> _Task details_
Reproduce all the records word for word. Omit images.

Data extracted from a collection
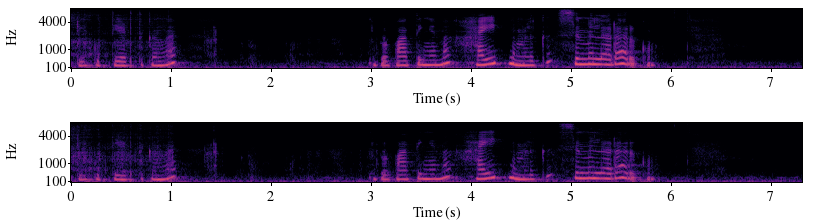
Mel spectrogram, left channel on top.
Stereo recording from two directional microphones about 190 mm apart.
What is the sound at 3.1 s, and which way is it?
Speech, 45° left (ahead or behind).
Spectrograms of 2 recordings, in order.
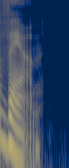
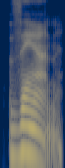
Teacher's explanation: I hope you could hear that little vibration. That's my vampire teeth touching my lip.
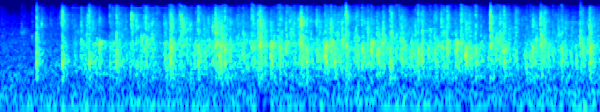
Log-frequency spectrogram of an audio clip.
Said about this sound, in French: Moi, j'habite à Tiaroy et je vous demande d'applaudir chaleureusement les tirailleurs sénégalais.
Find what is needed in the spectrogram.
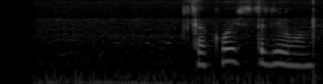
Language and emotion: Russian, neutral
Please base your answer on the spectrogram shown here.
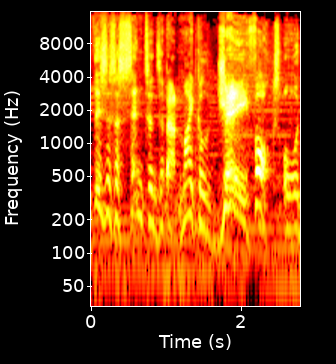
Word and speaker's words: Michael J. Fox: It's Michael J. Fox, not Michael G. Fox.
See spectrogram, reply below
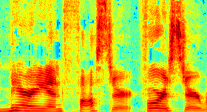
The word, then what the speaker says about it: Marianne Forrester: And they were like, Marianne Forrester rhymes with Martian foreigner.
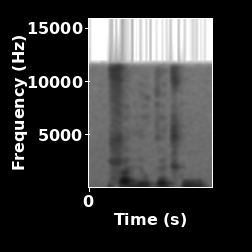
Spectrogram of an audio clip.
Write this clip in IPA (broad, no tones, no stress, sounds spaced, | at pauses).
ʂ a rʲ o k ɛ t͡ʃʼ u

> _Result_
Mel spectrogram, left channel on top.
Stereo recording from two directional microphones about 190 mm apart.
What is the sound at 3.1 s, and which way is it?
Speech, 45° left (ahead or behind).
Spectrograms of 2 recordings, in order.
Teacher's explanation: I hope you could hear that little vibration. That's my vampire teeth touching my lip.
Log-frequency spectrogram of an audio clip.
Said about this sound, in French: Moi, j'habite à Tiaroy et je vous demande d'applaudir chaleureusement les tirailleurs sénégalais.
Find what is needed in the spectrogram.
Language and emotion: Russian, neutral
Please base your answer on the spectrogram shown here.
Word and speaker's words: Michael J. Fox: It's Michael J. Fox, not Michael G. Fox.
See spectrogram, reply below
The word, then what the speaker says about it: Marianne Forrester: And they were like, Marianne Forrester rhymes with Martian foreigner.
Spectrogram of an audio clip.
Write this clip in IPA (broad, no tones, no stress, sounds spaced, | at pauses).
ʂ a rʲ o k ɛ t͡ʃʼ u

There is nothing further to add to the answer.